Eventually the researchers told him to pack his bags. “They don’t tell you till you arrive at the airport; it’s this little game. I said just give me a temperature range, and they said 7 to 30. With my mother having a completely Scottish heritage, and my father Scottish-Irish, I just assumed I would be off to Edinburgh in the spring. I packed woolly scarves and coats. We landed in Trinidad and stayed in the Caribbean the entire time.”
That was the first shock. The next shock was bigger: “My great-great-grandfather, Thomas Roxburgh, had a really quite large holding of slaves. Just before emancipation happened, there was a brief window in which slaves were basically very cheap. You could buy up a lot of them and use them very thoroughly until they were sort of wrung out.
“I started out on the thing saying, ‘I am not my forebears’, but you do hope your forebears in some way reflected your own moral currency, that they didn’t disgrace themselves. There was a disgrace in that because by the time he was buying up all of those slaves, there was a very powerful anti-slavery lobby in Britain. It’s not like he was going in blind.”
Roxburgh doesn’t want to say his great-great-grandfather was evil. “It’s too simple and dangerous to paint people as a villain. What I do for a living is about precisely that. If you go in to play Richard the Third or Iago or any of those wonderful villains, the more elements you can find that illuminate other parts of that life, the more interesting the portrayal, the more lifelike the portrayal.
“You read a letter he wrote to his wife while he was at sea and it’s full of tenderness and all the longing for his family and his children that makes so much sense to me. He may well have been the most delightful, charming slave owner in the entire Caribbean. He might have been wonderful to all of his slaves. But obviously that’s a grubby, grubby world and he was a part of it.”
But then came the good news. There was another ancestor who balanced the damage done by Thomas Roxburgh. “Another great-great-grandfather, James Watson, was a minister who was setting up congregations of entirely black people and schools for ex-slaves.
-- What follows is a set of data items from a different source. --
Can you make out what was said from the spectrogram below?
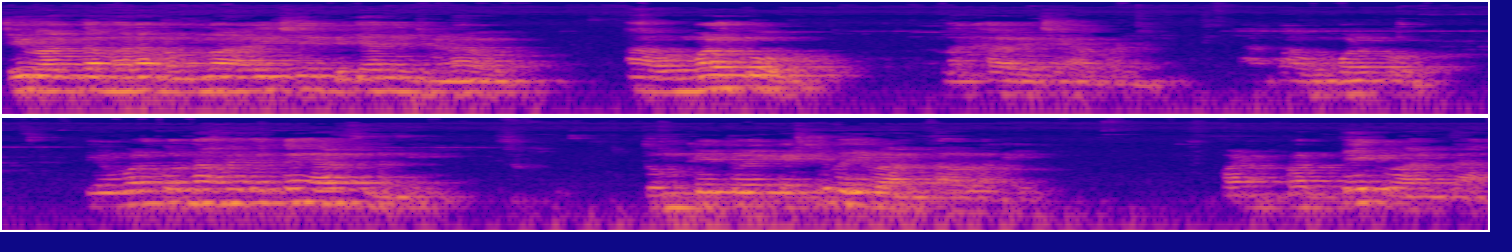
જે વાર્તા મારા મનમાં આવી છે, બીજાને જણાવો. આ ઉમળકો લખાવે છે આપણને. આ ઉમળકો. એ ઉમળકો ના હોય તો કંઈ અર્થ નથી. ધૂમકેતુએ કેટલી બધી વાર્તાઓ લખી. પણ પ્રત્યેક વાર્તા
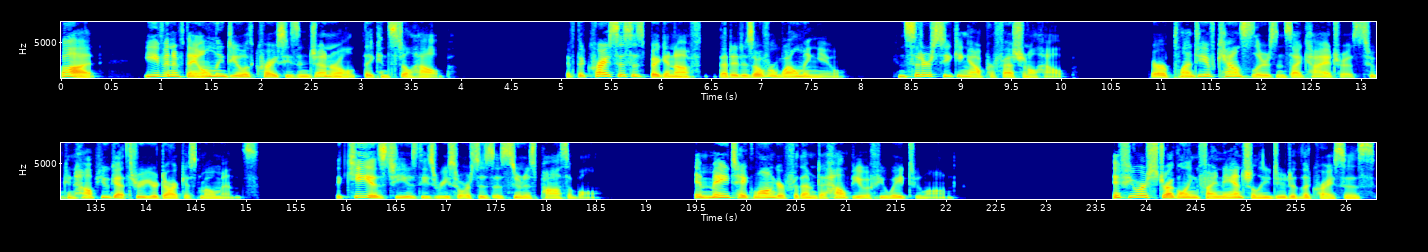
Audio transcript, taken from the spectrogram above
But even if they only deal with crises in general, they can still help. If the crisis is big enough that it is overwhelming you, consider seeking out professional help. There are plenty of counselors and psychiatrists who can help you get through your darkest moments. The key is to use these resources as soon as possible. It may take longer for them to help you if you wait too long. If you are struggling financially due to the crisis,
He was one of the strong voices against the slave trade. I don’t know how the drawing-room meetings between the two played out but I don’t imagine it would have been pleasant.”
And this was when the emotional dam burst. “I was under strict instructions from my family and friends to not get all sooky. But we were in James Watson’s church in Kingston with the current congregation. There was a pianist there who launched into The Redemption Song. He’s playing and singing and there are Rastafarian drummers and a chorus of angels start singing in honour of my great-great-grandfather.
“No matter how hard you try, it’s a profoundly moving thing. I’ve never done this before in my life but I was actually hiding from the camera. This poor wonderful photographer was waving at me trying to stop me from turning away, because I didn’t want to be seen being the big sook.”